Erwin van Lun predict the long term future and blogs about developments today gradually shaping that future. Also in Dutch
Publisher Sanoma has started a test in its Dutch magazines Libelle and Viva, in which readers can order samples and have them sent home by sending a text message. Usually samples of shampoo for instance are glued on a magazine, so every reader will get the sample. In this test the reader will take the initiative, and with that the publisher will be able to gather pithy profile information. (em, Dutch). Brands are sending their messages more and more targeted, and wait for their target to answer. Samples used to be sent to everyone (like mass communication), now they are sent to people who take the initiative themselves, and later brands will know exactly what people they have to provide with samples. Maybe not only the people who will personally benefit from the product, but also the people who play an important role in word-of-mouth advertising. Those people then don’t just get a sample: they will get the whole bottle sent to them, in a special box and with a handwritten letter. This is a small step in that direction.
Google now remembers, besides your last search queries, also what web sites you have visited: the web history. Google uses this information to personalize search results (dc, Dutch). Brands are getting more personal and resume the dialogue where it stopped the last time. Google is pioneering in this. You will be able to ask Google where you have been. First online, and later also in the physical world. Computers are very good in remembering, whereas people tend to forget things every now and then. We like to leave remembering to technology. In the future we will find it normal for brands to remember every brand-consumer interaction, and share that knowledge with us. This is a small step in that direction.
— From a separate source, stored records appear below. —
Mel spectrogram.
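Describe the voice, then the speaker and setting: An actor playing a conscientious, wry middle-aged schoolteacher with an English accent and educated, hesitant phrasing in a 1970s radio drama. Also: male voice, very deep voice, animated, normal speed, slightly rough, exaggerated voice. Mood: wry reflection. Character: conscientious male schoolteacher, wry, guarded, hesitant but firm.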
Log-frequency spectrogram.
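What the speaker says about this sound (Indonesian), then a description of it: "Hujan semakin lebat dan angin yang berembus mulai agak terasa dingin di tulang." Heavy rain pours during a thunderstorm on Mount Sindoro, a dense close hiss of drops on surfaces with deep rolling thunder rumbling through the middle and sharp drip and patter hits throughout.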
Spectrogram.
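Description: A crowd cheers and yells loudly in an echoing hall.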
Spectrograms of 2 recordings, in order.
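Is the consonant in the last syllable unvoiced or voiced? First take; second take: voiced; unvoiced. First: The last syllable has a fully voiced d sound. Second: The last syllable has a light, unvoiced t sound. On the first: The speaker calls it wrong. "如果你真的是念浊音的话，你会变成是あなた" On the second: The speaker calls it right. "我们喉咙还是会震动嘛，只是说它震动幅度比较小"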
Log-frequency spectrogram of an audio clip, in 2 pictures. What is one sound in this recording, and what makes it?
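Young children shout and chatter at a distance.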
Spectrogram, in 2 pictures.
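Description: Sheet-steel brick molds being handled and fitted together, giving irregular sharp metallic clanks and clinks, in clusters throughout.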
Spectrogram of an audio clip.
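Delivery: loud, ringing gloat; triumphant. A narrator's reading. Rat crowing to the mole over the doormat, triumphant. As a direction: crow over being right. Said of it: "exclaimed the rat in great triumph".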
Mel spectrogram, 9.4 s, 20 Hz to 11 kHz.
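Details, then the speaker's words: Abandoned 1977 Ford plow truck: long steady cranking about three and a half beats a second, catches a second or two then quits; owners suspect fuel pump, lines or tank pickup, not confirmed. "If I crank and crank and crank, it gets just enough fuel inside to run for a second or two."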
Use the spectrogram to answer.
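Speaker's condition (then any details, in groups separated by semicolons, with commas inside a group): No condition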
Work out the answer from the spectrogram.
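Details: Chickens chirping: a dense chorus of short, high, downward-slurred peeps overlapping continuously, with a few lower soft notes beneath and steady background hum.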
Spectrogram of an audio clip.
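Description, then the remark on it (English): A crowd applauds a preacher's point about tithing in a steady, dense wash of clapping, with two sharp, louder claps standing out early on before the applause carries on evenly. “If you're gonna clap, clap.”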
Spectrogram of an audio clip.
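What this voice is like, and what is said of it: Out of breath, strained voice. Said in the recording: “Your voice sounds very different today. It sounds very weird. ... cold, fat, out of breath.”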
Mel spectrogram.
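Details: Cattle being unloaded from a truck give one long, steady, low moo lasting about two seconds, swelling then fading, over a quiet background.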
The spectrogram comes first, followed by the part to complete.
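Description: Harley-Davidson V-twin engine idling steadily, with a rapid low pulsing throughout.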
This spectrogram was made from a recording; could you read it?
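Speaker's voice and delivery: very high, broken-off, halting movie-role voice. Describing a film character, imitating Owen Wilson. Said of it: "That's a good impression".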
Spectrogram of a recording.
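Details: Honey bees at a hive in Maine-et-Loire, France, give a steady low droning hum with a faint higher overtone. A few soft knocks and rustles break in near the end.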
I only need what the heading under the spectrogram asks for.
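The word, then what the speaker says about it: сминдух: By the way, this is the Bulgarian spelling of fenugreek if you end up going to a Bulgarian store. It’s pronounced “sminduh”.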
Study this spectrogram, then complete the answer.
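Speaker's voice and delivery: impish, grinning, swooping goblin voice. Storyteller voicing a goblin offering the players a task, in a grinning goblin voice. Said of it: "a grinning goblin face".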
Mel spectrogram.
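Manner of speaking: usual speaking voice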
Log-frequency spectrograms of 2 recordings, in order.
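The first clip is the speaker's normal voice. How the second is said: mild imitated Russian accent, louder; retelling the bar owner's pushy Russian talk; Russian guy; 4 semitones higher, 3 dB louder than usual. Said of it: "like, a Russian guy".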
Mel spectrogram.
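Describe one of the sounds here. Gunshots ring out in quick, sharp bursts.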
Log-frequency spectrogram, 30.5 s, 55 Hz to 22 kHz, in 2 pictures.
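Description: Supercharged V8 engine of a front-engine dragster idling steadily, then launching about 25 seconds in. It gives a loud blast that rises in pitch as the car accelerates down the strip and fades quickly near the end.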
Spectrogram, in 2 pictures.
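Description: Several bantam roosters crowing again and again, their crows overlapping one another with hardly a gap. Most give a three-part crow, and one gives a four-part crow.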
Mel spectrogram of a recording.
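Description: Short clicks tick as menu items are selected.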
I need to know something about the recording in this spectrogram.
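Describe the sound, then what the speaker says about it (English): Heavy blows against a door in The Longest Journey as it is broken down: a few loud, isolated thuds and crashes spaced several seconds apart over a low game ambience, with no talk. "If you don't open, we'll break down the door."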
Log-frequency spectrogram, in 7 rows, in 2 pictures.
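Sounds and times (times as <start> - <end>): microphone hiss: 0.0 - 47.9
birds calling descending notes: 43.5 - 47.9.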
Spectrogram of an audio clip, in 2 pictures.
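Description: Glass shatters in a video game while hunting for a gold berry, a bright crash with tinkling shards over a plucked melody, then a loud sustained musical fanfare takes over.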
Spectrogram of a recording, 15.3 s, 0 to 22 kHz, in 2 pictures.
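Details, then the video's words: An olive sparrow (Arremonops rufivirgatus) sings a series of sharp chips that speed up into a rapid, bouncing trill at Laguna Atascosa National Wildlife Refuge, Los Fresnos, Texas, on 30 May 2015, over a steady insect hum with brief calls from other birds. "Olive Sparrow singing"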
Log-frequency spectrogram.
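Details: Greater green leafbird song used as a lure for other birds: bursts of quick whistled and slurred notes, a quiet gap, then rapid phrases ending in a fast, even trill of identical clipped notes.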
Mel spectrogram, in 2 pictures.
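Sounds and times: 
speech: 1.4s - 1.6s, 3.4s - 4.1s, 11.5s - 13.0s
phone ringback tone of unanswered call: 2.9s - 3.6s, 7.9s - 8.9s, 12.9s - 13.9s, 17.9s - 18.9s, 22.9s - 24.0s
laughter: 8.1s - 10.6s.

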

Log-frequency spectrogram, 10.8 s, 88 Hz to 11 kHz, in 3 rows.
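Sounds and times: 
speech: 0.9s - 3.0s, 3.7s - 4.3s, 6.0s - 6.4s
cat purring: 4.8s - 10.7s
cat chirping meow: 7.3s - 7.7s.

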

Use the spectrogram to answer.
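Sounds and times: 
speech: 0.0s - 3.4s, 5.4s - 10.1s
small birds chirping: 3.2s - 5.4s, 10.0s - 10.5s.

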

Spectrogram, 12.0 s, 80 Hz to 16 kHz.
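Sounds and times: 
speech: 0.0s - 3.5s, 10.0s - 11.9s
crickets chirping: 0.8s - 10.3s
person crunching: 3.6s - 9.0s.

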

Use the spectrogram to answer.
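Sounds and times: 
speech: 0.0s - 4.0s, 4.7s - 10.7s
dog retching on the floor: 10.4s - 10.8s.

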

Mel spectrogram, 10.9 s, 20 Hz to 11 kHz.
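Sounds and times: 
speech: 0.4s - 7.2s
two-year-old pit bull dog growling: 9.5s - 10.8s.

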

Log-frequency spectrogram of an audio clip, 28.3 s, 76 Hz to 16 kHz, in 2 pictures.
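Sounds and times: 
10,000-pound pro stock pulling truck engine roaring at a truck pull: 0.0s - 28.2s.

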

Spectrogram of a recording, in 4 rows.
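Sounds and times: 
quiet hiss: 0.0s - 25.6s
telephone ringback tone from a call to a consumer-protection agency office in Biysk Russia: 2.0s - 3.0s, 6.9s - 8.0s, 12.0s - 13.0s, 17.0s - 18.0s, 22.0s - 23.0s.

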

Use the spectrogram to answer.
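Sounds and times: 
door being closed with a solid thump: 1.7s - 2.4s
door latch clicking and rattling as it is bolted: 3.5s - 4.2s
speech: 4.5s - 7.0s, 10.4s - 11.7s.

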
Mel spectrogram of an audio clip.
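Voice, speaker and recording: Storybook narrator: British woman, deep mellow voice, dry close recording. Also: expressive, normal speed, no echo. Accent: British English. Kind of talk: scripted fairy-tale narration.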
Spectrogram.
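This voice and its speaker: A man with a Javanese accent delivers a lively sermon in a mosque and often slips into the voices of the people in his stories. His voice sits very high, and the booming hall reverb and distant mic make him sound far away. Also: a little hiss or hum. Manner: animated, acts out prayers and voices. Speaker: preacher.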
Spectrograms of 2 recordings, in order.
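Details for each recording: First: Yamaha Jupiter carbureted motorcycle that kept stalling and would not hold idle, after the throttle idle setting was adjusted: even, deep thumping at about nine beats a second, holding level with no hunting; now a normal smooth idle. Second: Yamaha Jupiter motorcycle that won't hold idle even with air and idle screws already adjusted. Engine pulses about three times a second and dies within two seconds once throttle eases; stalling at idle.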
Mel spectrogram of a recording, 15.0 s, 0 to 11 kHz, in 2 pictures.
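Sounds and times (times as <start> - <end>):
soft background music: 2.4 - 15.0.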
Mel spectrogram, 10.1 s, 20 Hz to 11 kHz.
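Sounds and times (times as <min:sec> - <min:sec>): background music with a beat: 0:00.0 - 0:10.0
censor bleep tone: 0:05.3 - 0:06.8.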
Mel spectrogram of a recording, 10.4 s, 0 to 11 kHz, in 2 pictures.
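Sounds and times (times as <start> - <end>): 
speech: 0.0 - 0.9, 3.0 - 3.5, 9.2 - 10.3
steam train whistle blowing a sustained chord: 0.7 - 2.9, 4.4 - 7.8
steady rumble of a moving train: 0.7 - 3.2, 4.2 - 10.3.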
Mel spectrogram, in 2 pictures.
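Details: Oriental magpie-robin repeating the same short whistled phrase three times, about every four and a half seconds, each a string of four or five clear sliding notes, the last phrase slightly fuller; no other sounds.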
Hiroshi Ishiguro from the Japanese Intelligent Robotics Lab has designed a robot which down to the tiniest of details resembles himself. The skin tone, the hair color and length, the glasses. Even inside the robot all kinds of technologies are used to make it look as human as possible. It contains 50 sensors and motors, it can see through its ‘eyes’, talk through its internal speaker and shrug or scowl if prodded and poked. Even the breathing is imitated. At first, you may feel strange about the android,” said Dr Ishiguro. “However, once you are drawn into a conversation, you will forget every difference and feel totally comfortable to speak with it and look it in the eyes.” (dm). We imitate humans down to the tiniest of details. We have a natural motive to build things that looks just like ourselves. It started with drawings, later with dolls and chat bots. And it doesn’t stop. With these kinds of robots we will be able to do whatever we want. Cheer in a football stadium (after buying a ticket), use him as a servant, or - of course - as a sex toy. Brands will use him (and her) for service in cinemas, to load and unload the shopping, or to make a just opened restaurant look crowded. This way the movie WestWorld from 1973 slowly becomes reality, and we massively dive into the experience economy. We will have to wait for this a couple more years though. Until then we just keep on building tomorrow’s brands.
Through Dutch website Kortingkorting.nl Dutch consumers can find daily lists of all discounted products for that day. This way we slowly get insight in prices. All prices in the physical as well as the virtual world will be available everywhere. Wherever we go in a street, whatever we will be, we will always be able to find a place to get what we want for less. Worldwide. As a result, prices will be more or less equal in the future. In the long term it will even be “whatever you want to pay for it”. Then we will get special prices for special clients again. Even the purchase price for the retailer could change afterwards if a loyal client of the brand wanted to buy a brand product. The client then could get this product at a reduced price or maybe even for free. It might be an ardent tester who has written lots of positive reviews about this brand. The brand then obviously wants to give this customer a special deal. This way ‘price’ gets a totally different meaning. This is a small step in that direction.
Children can now stroll in Barbie Girls, a world in which they can design their own characters, decorate their own rooms, and try on clothes. In the cinema they can see Mattel commercials with which they can earn b-bkucks, points to be used for furniture in their rooms, accessories, outfits and more. Other Mattel products have special codes which reveal even more content. Shortly there will be a “doll-inspired handheld portable device”, making a direct connection with the content and activities at BarbieGirls.com, like adopting a virtual pet (mt). This way, the virtual world slowly comes to life. We connect everything to each other. In the future, if we change our physical Barbie into a different dress, we will see that even our Barbie avatar has changed. And the dirty dress will, complete with stains, hang in the virtual wardrobe. We will be able to design a new Barbie, make a holographic projection of it in our own house or somebody else’s house, and have it manufactured should we wish to do so.